One senior home company in Tampa Bay argues that vaccine mandates can be good for business — they may convince seniors to come back to long-term care after a year of bad publicity, and boost retention among staff.

Atria Senior Living, which operates three assisted living facilities in Tampa Bay, started requiring their staff get vaccinated as early as January.

“We were kind of lonely when we did it,” said John Moore, chief executive officer of the company. “We had all the same fears people have now about staff losses.”

In Florida, as in the other 24 states where they operate facilities, the company has lost less than 2 percent of staff due to the mandate, according to Moore.

”When the smoke cleared, everybody took the vaccine — from the social justice warriors to the DeSantis warriors,” he said. “It’s a little like an amusement park ride. You’re scared of doing it beforehand, but after, you’re glad you did it.”

Moore believes the vaccine mandate has been good for business — it strengthened staffers’ sense of camaraderie.

The company is seeing higher demand from potential residents in New York than Florida, something he attributes to the overall lower vaccination rates in the southern state.

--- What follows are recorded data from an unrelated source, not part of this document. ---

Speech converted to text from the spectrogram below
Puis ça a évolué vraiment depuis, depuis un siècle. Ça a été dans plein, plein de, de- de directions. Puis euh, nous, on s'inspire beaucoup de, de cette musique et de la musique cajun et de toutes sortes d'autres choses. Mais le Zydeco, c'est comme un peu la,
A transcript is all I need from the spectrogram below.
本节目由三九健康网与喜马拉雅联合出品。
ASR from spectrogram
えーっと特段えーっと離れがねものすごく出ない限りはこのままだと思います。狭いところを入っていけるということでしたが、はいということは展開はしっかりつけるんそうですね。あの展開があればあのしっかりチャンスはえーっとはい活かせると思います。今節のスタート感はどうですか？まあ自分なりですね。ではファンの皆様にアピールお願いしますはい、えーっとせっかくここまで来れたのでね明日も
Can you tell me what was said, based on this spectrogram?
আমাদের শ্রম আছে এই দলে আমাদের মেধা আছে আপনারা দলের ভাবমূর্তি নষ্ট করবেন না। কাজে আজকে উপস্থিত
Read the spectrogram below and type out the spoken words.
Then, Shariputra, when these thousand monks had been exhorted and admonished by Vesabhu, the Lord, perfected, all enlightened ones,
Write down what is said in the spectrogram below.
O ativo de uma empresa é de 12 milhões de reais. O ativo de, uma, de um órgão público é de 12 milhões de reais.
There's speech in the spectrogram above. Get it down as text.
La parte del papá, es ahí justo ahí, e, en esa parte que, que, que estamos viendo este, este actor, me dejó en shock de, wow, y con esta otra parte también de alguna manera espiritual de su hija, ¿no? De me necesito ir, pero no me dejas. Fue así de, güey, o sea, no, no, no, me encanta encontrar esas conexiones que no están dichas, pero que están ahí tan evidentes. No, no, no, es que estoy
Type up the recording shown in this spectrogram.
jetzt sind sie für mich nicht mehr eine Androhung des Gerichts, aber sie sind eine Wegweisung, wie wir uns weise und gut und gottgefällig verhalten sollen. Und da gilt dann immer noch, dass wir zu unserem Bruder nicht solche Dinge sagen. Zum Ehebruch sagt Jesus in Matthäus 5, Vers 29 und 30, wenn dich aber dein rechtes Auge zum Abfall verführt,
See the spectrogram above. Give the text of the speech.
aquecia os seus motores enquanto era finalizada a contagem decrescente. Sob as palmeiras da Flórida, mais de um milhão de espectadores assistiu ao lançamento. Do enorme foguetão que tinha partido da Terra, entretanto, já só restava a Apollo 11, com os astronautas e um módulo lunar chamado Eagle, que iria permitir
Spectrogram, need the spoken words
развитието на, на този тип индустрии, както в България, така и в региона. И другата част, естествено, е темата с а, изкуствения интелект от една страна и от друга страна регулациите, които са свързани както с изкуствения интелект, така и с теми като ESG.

”New York had heavy PTSD for awhile, but now, it’s recovering,” Moore said. “It’s kind of flipped, and I think it all has to do with spread in Florida. It’s okay to say that the vaccine is good business.”